#### [Required work]
After locating the line that bears "Mel spectrogram of a recording, 5.2", restate word for word that line and the rest of the listing to its final line, excluding all pictures.

== == ==

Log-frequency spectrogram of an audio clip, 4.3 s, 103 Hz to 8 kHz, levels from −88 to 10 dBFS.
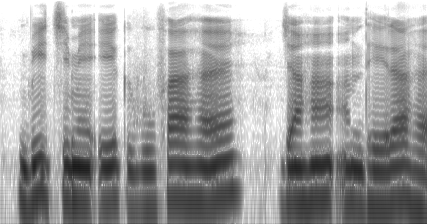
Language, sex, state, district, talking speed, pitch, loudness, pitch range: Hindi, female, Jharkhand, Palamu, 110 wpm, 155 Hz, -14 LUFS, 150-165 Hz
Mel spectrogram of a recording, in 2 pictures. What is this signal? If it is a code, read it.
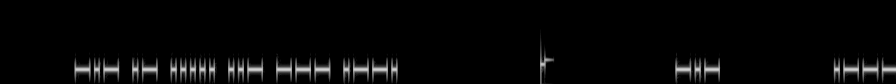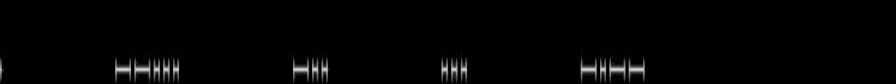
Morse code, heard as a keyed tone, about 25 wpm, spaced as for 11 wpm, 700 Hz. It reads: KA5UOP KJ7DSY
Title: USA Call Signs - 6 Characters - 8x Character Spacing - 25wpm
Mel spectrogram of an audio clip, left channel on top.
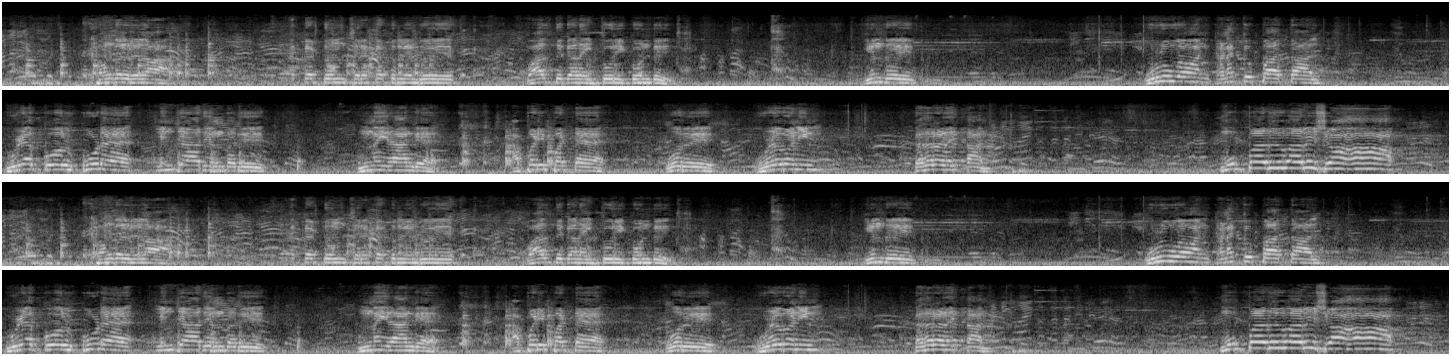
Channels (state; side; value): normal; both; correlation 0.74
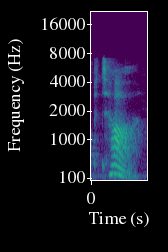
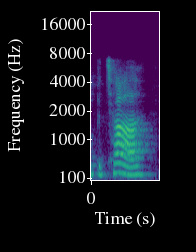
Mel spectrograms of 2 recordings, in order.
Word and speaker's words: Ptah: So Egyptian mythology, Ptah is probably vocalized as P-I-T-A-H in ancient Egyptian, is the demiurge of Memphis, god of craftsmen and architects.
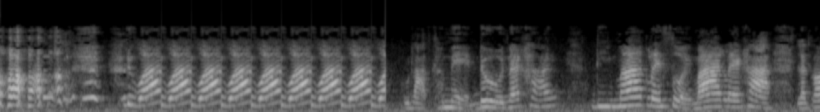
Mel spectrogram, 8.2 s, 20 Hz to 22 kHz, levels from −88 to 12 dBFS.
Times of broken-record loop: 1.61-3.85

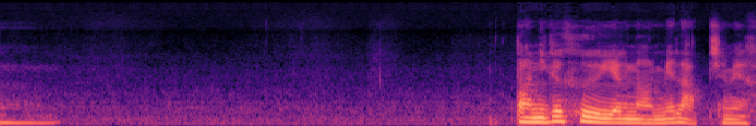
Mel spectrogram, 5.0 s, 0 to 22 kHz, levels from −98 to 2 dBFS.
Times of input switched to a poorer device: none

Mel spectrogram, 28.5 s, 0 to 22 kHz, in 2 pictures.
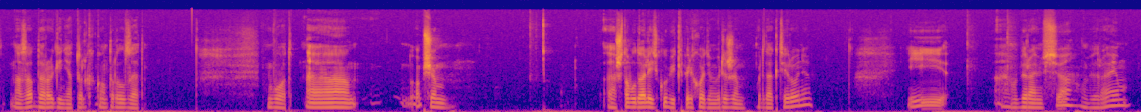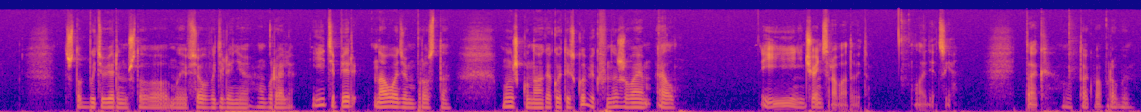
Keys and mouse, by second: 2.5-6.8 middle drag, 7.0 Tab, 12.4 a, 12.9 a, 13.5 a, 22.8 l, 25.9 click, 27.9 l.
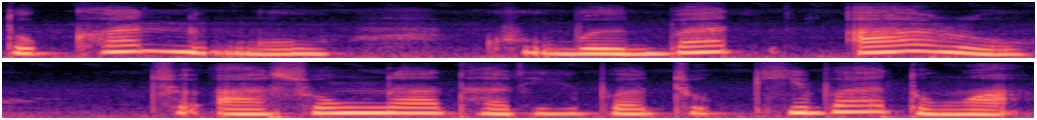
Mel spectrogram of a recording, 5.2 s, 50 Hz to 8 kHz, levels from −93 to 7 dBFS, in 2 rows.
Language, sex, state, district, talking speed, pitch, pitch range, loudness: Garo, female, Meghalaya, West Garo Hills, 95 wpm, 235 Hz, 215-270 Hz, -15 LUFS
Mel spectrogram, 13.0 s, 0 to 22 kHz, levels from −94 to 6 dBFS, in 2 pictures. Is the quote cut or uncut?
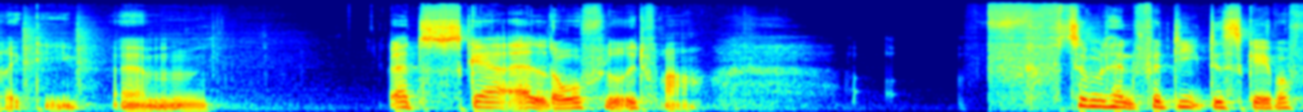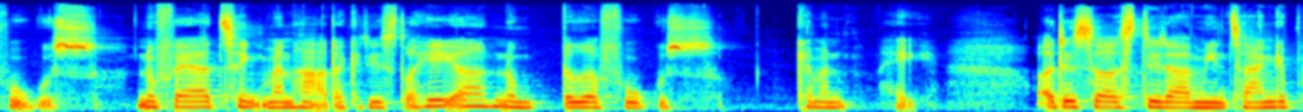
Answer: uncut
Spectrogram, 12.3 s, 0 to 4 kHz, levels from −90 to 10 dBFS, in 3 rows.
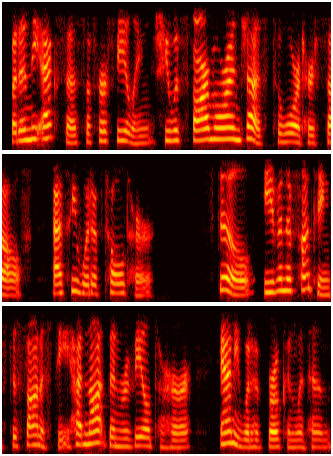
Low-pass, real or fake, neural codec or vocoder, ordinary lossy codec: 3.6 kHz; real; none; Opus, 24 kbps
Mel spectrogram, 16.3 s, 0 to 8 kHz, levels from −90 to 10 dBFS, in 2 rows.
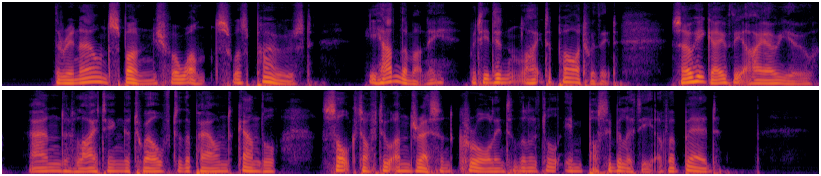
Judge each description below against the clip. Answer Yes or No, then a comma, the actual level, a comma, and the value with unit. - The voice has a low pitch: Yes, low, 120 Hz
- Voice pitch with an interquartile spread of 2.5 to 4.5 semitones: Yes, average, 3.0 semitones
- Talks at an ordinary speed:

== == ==

#### [Solved exercise]
Mel spectrogram of a recording, 5.2 s, 50 Hz to 8 kHz, levels from −93 to 7 dBFS, in 2 rows.
Language, sex, state, district, talking speed, pitch, pitch range, loudness: Garo, female, Meghalaya, West Garo Hills, 95 wpm, 235 Hz, 215-270 Hz, -15 LUFS
Mel spectrogram, 13.0 s, 0 to 22 kHz, levels from −94 to 6 dBFS, in 2 pictures. Is the quote cut or uncut?
Answer: uncut
Spectrogram, 12.3 s, 0 to 4 kHz, levels from −90 to 10 dBFS, in 3 rows.
Low-pass, real or fake, neural codec or vocoder, ordinary lossy codec: 3.6 kHz; real; none; Opus, 24 kbps
Mel spectrogram, 16.3 s, 0 to 8 kHz, levels from −90 to 10 dBFS, in 2 rows.
Judge each description below against the clip. Answer Yes or No, then a comma, the actual level, a comma, and the value with unit. - The voice has a low pitch: Yes, low, 120 Hz
- Voice pitch with an interquartile spread of 2.5 to 4.5 semitones: Yes, average, 3.0 semitones
- Talks at an ordinary speed:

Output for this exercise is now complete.